Goals for the coming year include visiting more gardens, growing more from seeds, reviving the meditation circle, perhaps weeding and definitely appreciating my garden a little more for what it brings to my life.
Importantly, through this humble garden blog I am able to stay in touch with gardeners and other friends near and far. Thanks for reading and Happy New Year!
A marvelous review. Thanks.
What a beautiful retrospective! You have an impressive Dahlia collection–I love them, but I need to add more. That first Iris you highlight looks like one I have. Happy New Year!
Beth, that first iris is a passalong from a neighbor in the late seventies—a treasure. Happy New Year!
Beautiful photos, Susie! I admire (and envy) the bearded Iris and peonies, one which I struggle to grow and the other I’ve almost (not quite!) given up on growing. I look forward to seeing more of your wonderful garden next year. Best wishes for a new year filled with wonder!

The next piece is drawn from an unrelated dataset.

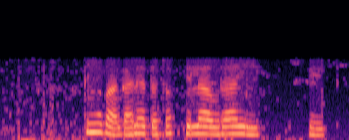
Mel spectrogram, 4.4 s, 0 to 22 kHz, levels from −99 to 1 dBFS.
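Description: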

And I look forward to following your garden happenings in L.A. Kris! Happy New Year!
Happy New Year from the U.K.
A wonderful review of all things in your garden
I appreciate that. Thank you and a Happy New Year to you!
A very Happy New Year to you Susie. I loved your review; it is often only when we look back that we appreciate just how lovely our gardens are. I know this year has been a difficult one for you so an extra thank you for the inspiration your Monday vases bring. A very big hug to you dear friend.
So happy to hear from you Christina. Yes, we were anxious to kick 2019 out the door and are hoping for a calmer year. The garden has been a source of guilt and frustration as I haven’t had time to even think about its needs, so I was amazed looking back at how giving it had been through the past year. Miss your posts but I trust you’re doing well. Sending love and hugs to you and R.
I enjoyed seeing and following your beautiful gardens throughout the year and look forward to the future. Happy New Year and wishing you all the best!
Thanks Lee. Happy gardening to you!
A lovely post. You inspired me to look back through my photographs and enjoy all over again my garden in 2019. I hope 2020 will be a wonderful year for you and your garden.
Thanks, it’s satisfying to scan back through the year. Happy new year!
Looking back and forward at the same time. Beautiful photos as always and Dahlias are my favorite this time. Happy New Year.
Thanks. The dahlias were rewarding beyond my expectation. Hope your gardening dreams come true this year!
Some beautiful photographs – especially the Irises.
Irises were the backbone of my garden for many years. I need to divide them and give them more room again.
A beautiful collection of photos!
Ha! You put black and white iris together too! White is my favorite color, but the black iris are SO rad too. I am not so proficient with color, but thought that black seemed a bit to dark to go with the rich colors. I will not mix it with white, but will put a colony of black between two colonies of different white.
Tony, I agree with you about white flowers–I love them too. I also prefer not to mix the black and white, rather to clump them nearby each other.
I would say that is segregation, but I think that is a bad word nowadays.